The Hall of Fame pitcher bails out an otherwise forgettable set
The 1930s Post Cereal Famous North Americans set is exactly what it sounds like. This food release included cards of famous North Americans throughout the history. Classified as F278-50 in the American Card Catalog, it’s not a set that too many are familiar with. But those that are typically know it for a single baseball card featuring Hall of Famer Christy Mathewson.
The set is almost entirely a non-sports one, so it would otherwise go under the radar for sports collectors. But because Mathewson is in it, it’s somewhat tracked by by sports fans.
The cards have a unique look with black and white cartoon images of subjects and a bright red background. They almost sound a little like the 1914 and 1915 Cracker Jack cards but really look nothing like them by comparison.
All sorts of interesting characters are found in it so, for non-sports collectors, it is somewhat popular. George Washington, Abraham Lincoln, Buffalo Bill, Benjamin Franklin, Pocahontas, and Alexander Hamilton are just a few of the household names in it. Still, as a 1930s issue, there just isn’t too much demand for it with the cards for even many well known personalities hovering around the $5-$10 mark.
One of the issues with the cards is that they are hand cut. These cards were printed on Post Cereal packages in panels with four to a panel. So it’s unsurprising that you’ll usually find them with jagged or, at the very least, slightly uneven edges.
While the set includes some famous people, including presidents, the key to the set is easily the Mathewson.
A large portrait of Mathewson is featured on the card with a baseball scene in the background. Mathewson’s name is on the front and it includes his years of birth and death. His card makes a bold claim in calling him the ‘Greatest of all baseball pitchers.’
As stated on his card, Mathewson died in 1925. Thus, this wasn’t only a post-career card (his last season was in 1916) but a card that was printed after his death.

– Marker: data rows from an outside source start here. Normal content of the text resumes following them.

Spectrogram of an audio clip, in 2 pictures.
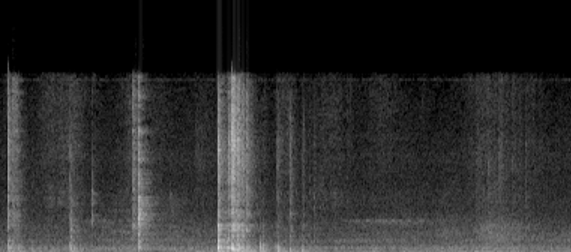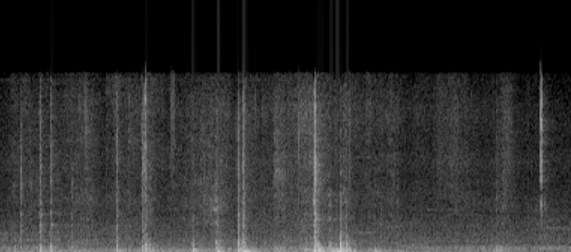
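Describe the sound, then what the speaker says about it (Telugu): A metal lid is set onto a cooking pot of leafy-greens dal, with several clanks and scrapes of metal on metal, scattered between quieter kitchen handling noises. "మూత పెడతానండి ఇప్పుడు."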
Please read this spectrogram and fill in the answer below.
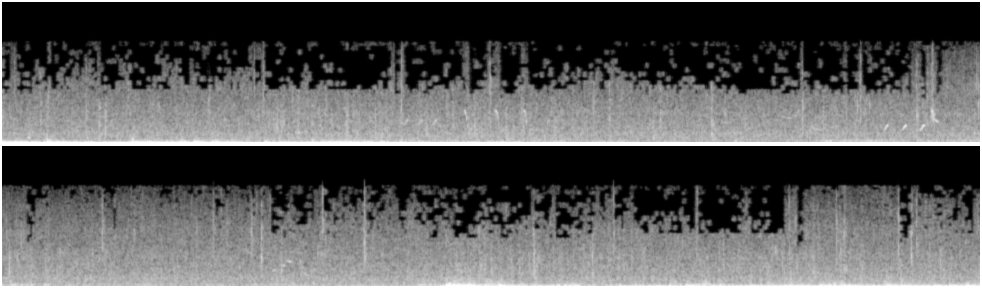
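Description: Heavy rain falling steadily with rolling thunder. The low rumble dies away in the middle, then a sudden loud thunderclap breaks about ten and a half seconds in and the rumble rolls on.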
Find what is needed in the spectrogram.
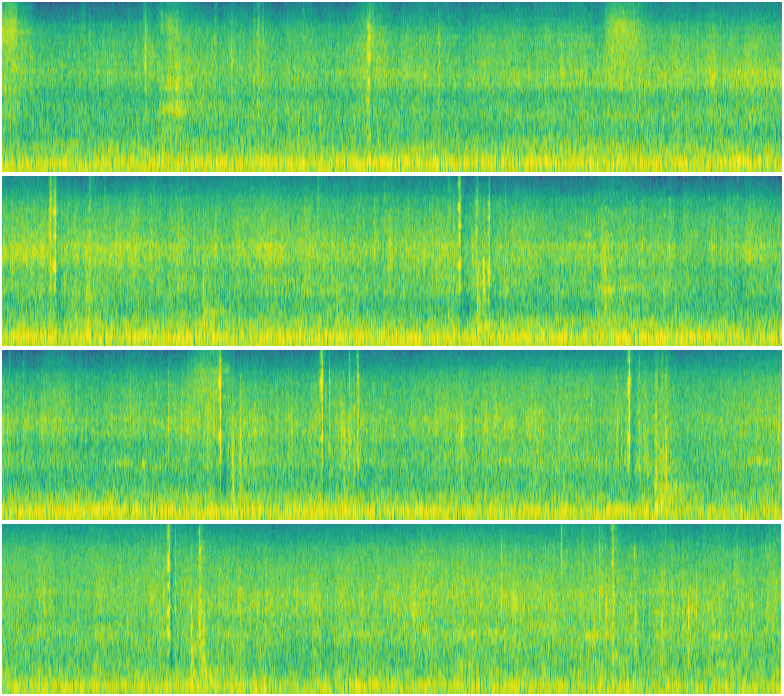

Despite all of that, it is desired because of its age. After all, a card like this is different than a 2000s era Topps card picturing the famous pitcher.
In lower-grade condition, you can generally get it around $100-$125 when it’s offered. The problem is that these cards are somewhat hard to come by and you don’t see the Mathewsons all the time. Because of that, sellers can be known to jack up the price based on the rarity. The card is somewhat rare, no doubt. But given that it was produced well after his career and is a hand-cut card, it doesn’t carry the same value as Matty’s tobacco or early candy cards.